For details, visit our website.

An Aquinas Institute…in the summer…in Wyoming

This in from Jeremy Holmes of Wyoming Catholic College, regarding a new summer Aquinas Institute entitled "Reading St. Paul with St. Thomas":

I thought I should update you on a project undertaken by Peter Kwasniewski, John Mortensen, and myself.  We have founded a non-profit corporation here in Lander called The Aquinas Institute whose main purpose is to offer graduate level summer courses centered on the writings of Aquinas.  We ran classes last summer with great success, so we've made it official and plan to continue.

Our regular curriculum will include three summers of work on the Summa, working through as much of the Summa as possible and treating it as a real theological source rather than as a historical artifact.  We will also offer a one-summer program in Scripture, based as much as possible around Thomas's commentaries; this coming summer, in fact, we are not doing anything with the Summa, instead reading all of Paul's letters with all of Aquinas's commentaries thereupon--probably the first time such a thing has been done since anyone can remember!

The Institute has a fine website that contains all the detailed one could want.


Mark Johnson

Mark Johnson is an associate professor of Theology at Marquette University, and founded on Squarespace in November of 2004. He studied with James Weisheipl, Leonard Boyle, Walter Principe, and Lawrence Dewan, at the Pontifical Institute of Mediaeval Studies (Toronto, Canada).
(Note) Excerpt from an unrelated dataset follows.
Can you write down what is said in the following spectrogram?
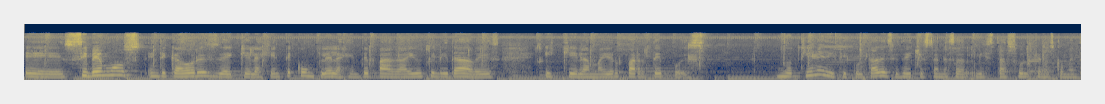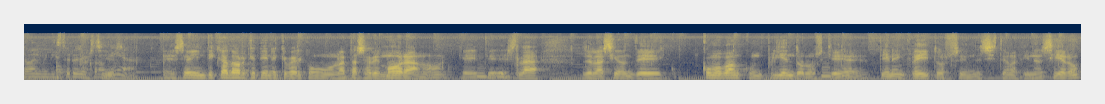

Summer Latin and Paleography at Notre Dame (June 19-August 3)

Just in, from the people at the Medieval Institute at Notre Dame:

The Medieval Institute at the University of Notre Dame is pleased to invite applications from undergraduate and graduate students for its two Medieval Academy CARA (Centers and Regional Associates) scholarships in medieval Latin or paleography for Summer 2007.

Two students taking "Medieval Latin" or "Latin Paleography" courses for credit will be awarded full tuition scholarships. (Registration and other fees, books, and housing costs are the responsibility of the students.) Scholarship applicants must be student members of the Medieval Academy. To apply for one of these scholarships, please send a letter of intent, two letters of recommendation, and a transcript to the address below. The deadline for Summer 2007 is May 1, 2007.

CARA Summer Scholarships
Medieval Institute
715 Hesburgh Library
University of Notre Dame
Notre Dame, IN 46556-5629

Both courses will be taught by Frank A. C. Mantello, professor in the Department of Greek and Latin at The Catholic University of America. All students who wish to take summer classes at Notre Dame, apply for admission the University's Summer Session Office. Details about costs, registration, course offerings, and housing options are available on the Summer Session web site:

Or phone 574-631-7282. Questions about the CARA scholarships may be directed to me (see contact info below). Please contact the Summer Session Office for non-scholarship information.


Roberta Baranowski

Assistant Director, Medieval Institute
University of Notre Dame
715 Hesburgh Library
Notre Dame, IN 46556
574-631-8304 (telephone)
574-631-8644 (fax)


Mark Johnson

Mark Johnson is an associate professor of Theology at Marquette University, and founded on Squarespace in November of 2004. He studied with James Weisheipl, Leonard Boyle, Walter Principe, and Lawrence Dewan, at the Pontifical Institute of Mediaeval Studies (Toronto, Canada).